Just in the last year or so, a bunch of new road mile races have been popping up. Can we trace that to anything?
MR: I think there’s been some resurgence in the US distance running scene with some great milers, like Alan Webb. I think some smart folks in the industry have identified [...] that there is a niche opportunity to put on a mile race because it’s not proliferated everywhere like a 5K is, so they’re seeing an opportunity to put on a race that will attract a different demo or attract more folks, as opposed to just banging your head against the wall putting on a 5K. I think the folks at “Bring Back the Mile” have raised awareness as well.
Do you think there’s any kind of marathon fatigue going on as well?
JR: The growth has certainly slowed, for sure. The half-marathon was the event du jour for the last decade, and that growth rate has slowed. Fifteen, 20 years ago, there was a million 5Ks. I think this is the time for the mile.
MR: You also had charities that were driving a lot of the road running participation statistics. And their distance of choice was always the 5K, because they could get walkers, they felt that was the most successful distance to get the most people. So you had a ton of 5Ks that drove road race participation numbers significantly upwards, and I think what’s happening now is a lot of these charities are realizing: a) how hard it is to put on a race; and b) you really don’t make that much money! [Laughs] There’s a lot of work involved, and not a lot of return—there’s just too many of them. So the pendulum will swing a little bit.
I’m a bit skeptical in that I don’t think the mile will ever be a bucket list item. For an office worker to come in after a weekend and brag to his co-workers that he ran a mile over the weekend, that’s not gonna get him any office cred, right? But then the onus is on the race producers to create an experience. We’re looking at it as getting on the roller coaster and run the Brooklyn Mile. You should finish, you should cross the line and feel like, Holy shit, I just got off a roller coaster.
I saw the Tracksmith course: the way you’re looping around on Newbury, you’re gonna get that same feeling. There’s gonna be a ton of energy.
JR: We’re giving a little bonus for the person who runs the last quarter the fastest.
MR: Ahhh! I love it.
JR: After three quarters, you pass by the start line, and the last quarter-mile is timed. So we’re gonna give a little bonus for the male and female who have the fastest last quarter. To add that roller-coaster feel, that’s exactly what we’re going for.
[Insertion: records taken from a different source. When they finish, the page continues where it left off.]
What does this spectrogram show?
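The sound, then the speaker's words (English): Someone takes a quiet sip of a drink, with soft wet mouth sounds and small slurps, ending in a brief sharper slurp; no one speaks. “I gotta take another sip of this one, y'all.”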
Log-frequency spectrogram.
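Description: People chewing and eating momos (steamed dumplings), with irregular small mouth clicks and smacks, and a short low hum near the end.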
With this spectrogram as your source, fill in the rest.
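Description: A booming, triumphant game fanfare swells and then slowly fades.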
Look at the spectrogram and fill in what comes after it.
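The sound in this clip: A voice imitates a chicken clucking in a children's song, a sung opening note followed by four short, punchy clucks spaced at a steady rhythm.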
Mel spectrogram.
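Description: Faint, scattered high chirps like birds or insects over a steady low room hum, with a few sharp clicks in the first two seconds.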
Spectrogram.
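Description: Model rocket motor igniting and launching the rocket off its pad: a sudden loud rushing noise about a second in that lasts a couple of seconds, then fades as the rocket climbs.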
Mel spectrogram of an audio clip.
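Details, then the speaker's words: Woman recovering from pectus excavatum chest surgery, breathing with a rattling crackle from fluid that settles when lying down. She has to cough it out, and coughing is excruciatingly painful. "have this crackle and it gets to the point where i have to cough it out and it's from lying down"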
It’s kind of a little adrenaline, but all right, last quarter, let’s see what you got!
MIs the swag different for this race?
MR: We give out a Run Brooklyn pint glass, and then it’s a T-shirt. This year, Nike is one of our sponsors, so it’s on a really, really nice Nike T-shirt. That’s the swag. You can’t charge what you do for a half-marathon or marathon, so you’re capped on your total revenues that are coming in.
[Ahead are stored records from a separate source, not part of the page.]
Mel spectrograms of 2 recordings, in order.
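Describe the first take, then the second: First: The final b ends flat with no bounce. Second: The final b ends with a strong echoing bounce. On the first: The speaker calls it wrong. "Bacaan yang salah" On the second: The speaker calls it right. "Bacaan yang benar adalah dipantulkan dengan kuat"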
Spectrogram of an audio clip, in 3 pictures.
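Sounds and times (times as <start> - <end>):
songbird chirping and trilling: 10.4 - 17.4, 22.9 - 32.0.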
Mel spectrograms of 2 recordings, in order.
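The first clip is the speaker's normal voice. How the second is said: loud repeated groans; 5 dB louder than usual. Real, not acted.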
JR: What do you charge?
MR: We’re charging $40.
JR: We’re at $30, but with our Greyboys [a Tracksmith T-shirt that normally costs $55], it’s $60.
If you could run a mile anywhere on Earth, where would it be?
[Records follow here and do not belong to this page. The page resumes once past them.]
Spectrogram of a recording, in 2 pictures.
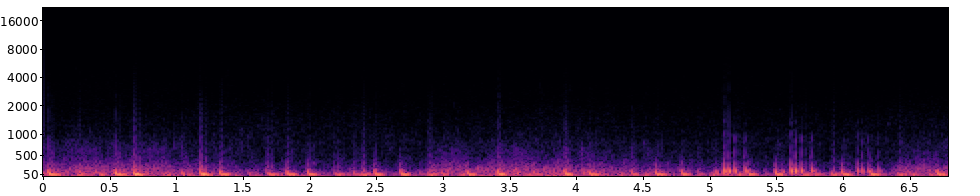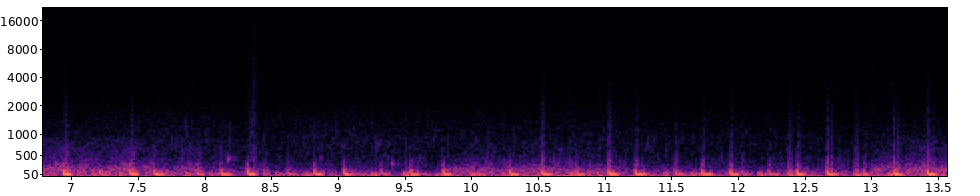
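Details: ASMR recording with breathing and mouth sounds: soft, low, repeated thumps at about 120 a minute, somewhat uneven, under a faint hum; heartbeat.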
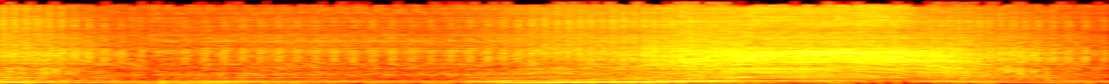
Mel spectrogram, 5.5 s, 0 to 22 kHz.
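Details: 2012 BMW 135i M Sport F20/F21, N55 3.0 L petrol, 306 PS, 99,000 km: engine swells through a rev with a rapid regular knock under the note rising with speed; crank bearing damage.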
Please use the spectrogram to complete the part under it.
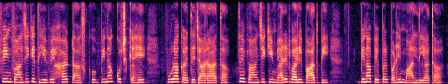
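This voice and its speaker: A woman reading fan fiction aloud as a storyteller in a steady voice. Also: a little high, moderate pace.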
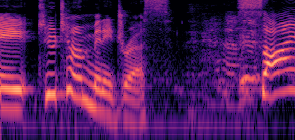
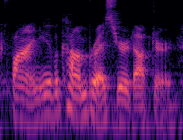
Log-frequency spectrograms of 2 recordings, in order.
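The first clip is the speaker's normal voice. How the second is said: much softer and lower, sinking down; grudging concession; 7 semitones lower, 8 dB quieter, faster than usual. Retold or imitated. Herself grudgingly accepting the doctor, soft and low. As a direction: give in with a reluctant mumble.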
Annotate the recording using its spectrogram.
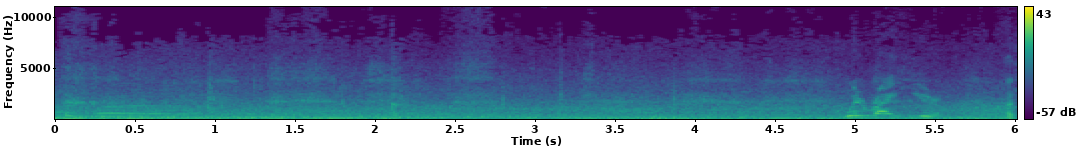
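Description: Steady outdoor street noise with traffic, a low rumble that is strongest in the first second or so and then eases, under brief snatches of a man's voice.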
JR: Times Square comes to mind—Times Square would be pretty cool.
MR: I try and run away from Times Square!
JR: Over the Sydney Harbor Bridge would be pretty cool. The Golden Gate Bridge would be cool.
MR: The cheesy answer would be the Brooklyn Mile, of course. The Central Park Reservoir, that’s my loop. Been doing it for 15 years. A mile up on there, at night, with a view of the city skyline is incredible.